Tottenham Hotspur. .2
Dozzell 64, 88
THE MAINE Road boardroom imbroglio may have kept Manchester's taprooms buzzing, but the problems on the field are also mounting. A mere two home wins in the Premiership is not the fare that will keep the large disillusioned elements in the City support either passive or subdued.
For most of the first half, there seemed a fair chance that this might bring that third home win. But City flattered to deceive as they spent the 45 minutes creating chances they could not turn into goals. And, in the end, they were beaten by a far better team.
Spurs were pinned in their own half for long periods in that first half but despite some old- fashioned wing moves from Steve Lomas, the occasions when Erik Thorstvedt had to break sweat were few and far between. Indeed, so pervasive has been the message of their manager Ossie Ardiles about how he wants the game played that the goalkeeper managed a respectable body swerve and dribble round Carl Griffiths to break up a City attack.
Despite City's eagerness to strain at the leash, the early hustle and bustle tended to peter out when they came close enough to see the whites of Thorstvedt's eyes. The Spurs' keeper was the busier in the first half but moments such as David White's clever dummy which opened gaps in the Spurs' defence and the promising trickery on the left wing from Lomas turned into anti-climaxes. One or two City shots got somewhere near the goalposts, particularly Mike Sheron's crisp header after Terry Phelan had rampaged down the left wing.
In this period, for all the neat ability with which Spurs played themselves out of trouble, little was seen of them where the real damage is done although Darren Caskey's pass which sent Sol Campbell charging in on Tony Coton deserved a better fate than the striker overrunning the ball.
Eventually the blood, sweat and tears that were all City's young midfield had to offer were swamped by the combination of old heads Mike Hazard and Vinny Samways, with energetic and thoughtful assistance from Caskey.
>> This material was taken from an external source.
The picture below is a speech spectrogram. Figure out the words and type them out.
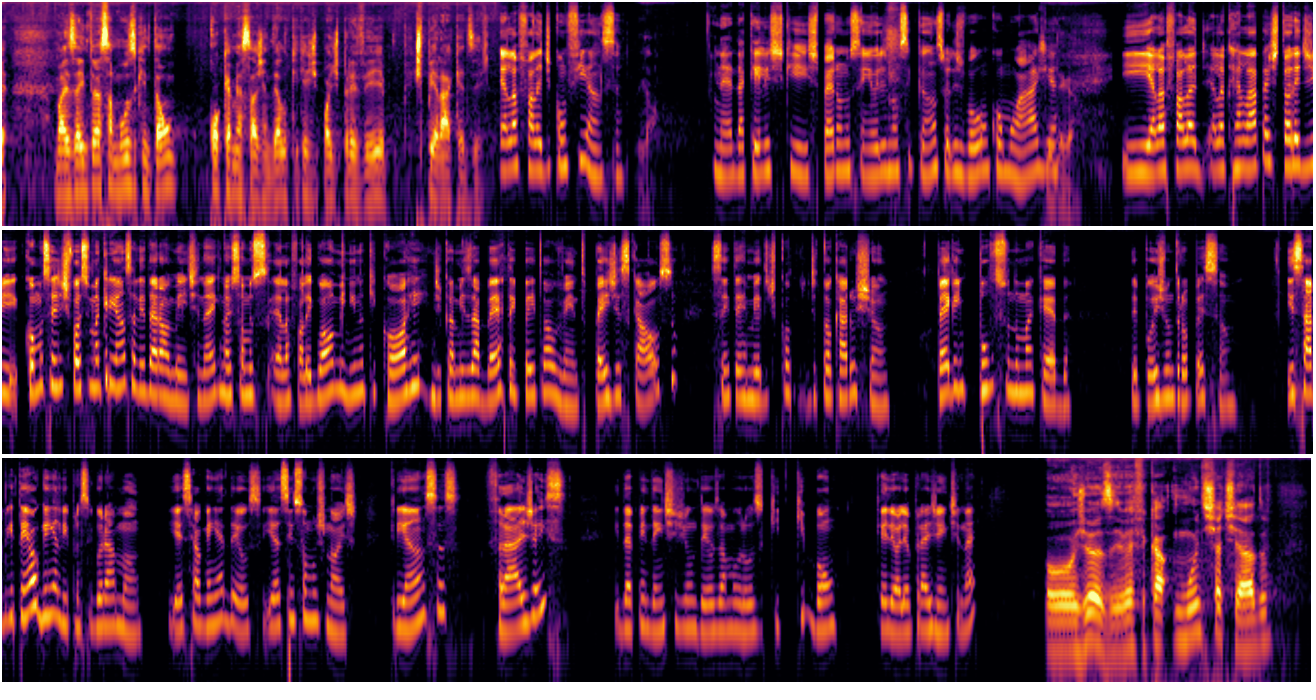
mas é, então essa música, então, qual é a mensagem dela? O que, que a gente pode prever, esperar, quer dizer? Ela fala de confiança. Legal. Né, daqueles que esperam no Senhor, eles não se cansam, eles voam como águia. Que legal. E ela fala, ela relata a história de como se a gente fosse uma criança literalmente, né? Que nós somos, ela fala igual um menino que corre de camisa aberta e peito ao vento, pés descalço, sem ter medo de, de tocar o chão. Pega impulso numa queda, depois de um tropeção. E sabe que tem alguém ali para segurar a mão. E esse alguém é Deus. E assim somos nós, crianças frágeis e dependentes de um Deus amoroso. Que que bom que ele olha para a gente, né? Ô, Josi, vai ficar muito chateado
When Hazard swept the ball wide to Darren Anderton on the right flank in the 63rd minute, it was the start of City's humiliation and despair. Anderton's cross was accurate enough for Jason Dozzell to steal past a somewhat static Keith Curle to stab the first goal beyond Coton.
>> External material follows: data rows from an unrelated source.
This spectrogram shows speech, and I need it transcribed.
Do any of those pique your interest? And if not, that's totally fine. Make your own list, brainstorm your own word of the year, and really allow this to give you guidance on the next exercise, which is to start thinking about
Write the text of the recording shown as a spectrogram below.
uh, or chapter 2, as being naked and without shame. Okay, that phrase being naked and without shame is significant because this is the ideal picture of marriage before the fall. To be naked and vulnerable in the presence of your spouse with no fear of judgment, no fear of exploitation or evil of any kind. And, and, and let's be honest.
What little confidence had been coursing through City's veins seemed to drain away at this blow and for the next 20 minutes the visitors provided something of an object lesson in how the game can be played. Campbell, who had played the role of misfit striker until then, was suddenly transformed into a menace by the service from Caskey and Hazard.
City did muster a late rally when David Brightwell replaced Mike Sheron in the 80th minute. But even that peaked with an appeal for a penalty when Lomas had his legs pulled from underneath him on the edge of the penalty box. But the referee disagreed with City's fervent pleadings for justice.
Salt was then rubbed firmly into the Maine Road wounds two minutes from time when Caskey delivered a sublime chip over the heads of the City defence for Dozzell to volley a spectacular second.
Some of City's frustration came though in the second half bookings of Garry Flitcroft and Mike Quigley, but until they find a replacement who can match the injured Niall Quinn's goal-scoring touch, City will have troubles enough, whether in boardroom or on the pitch.Reuse content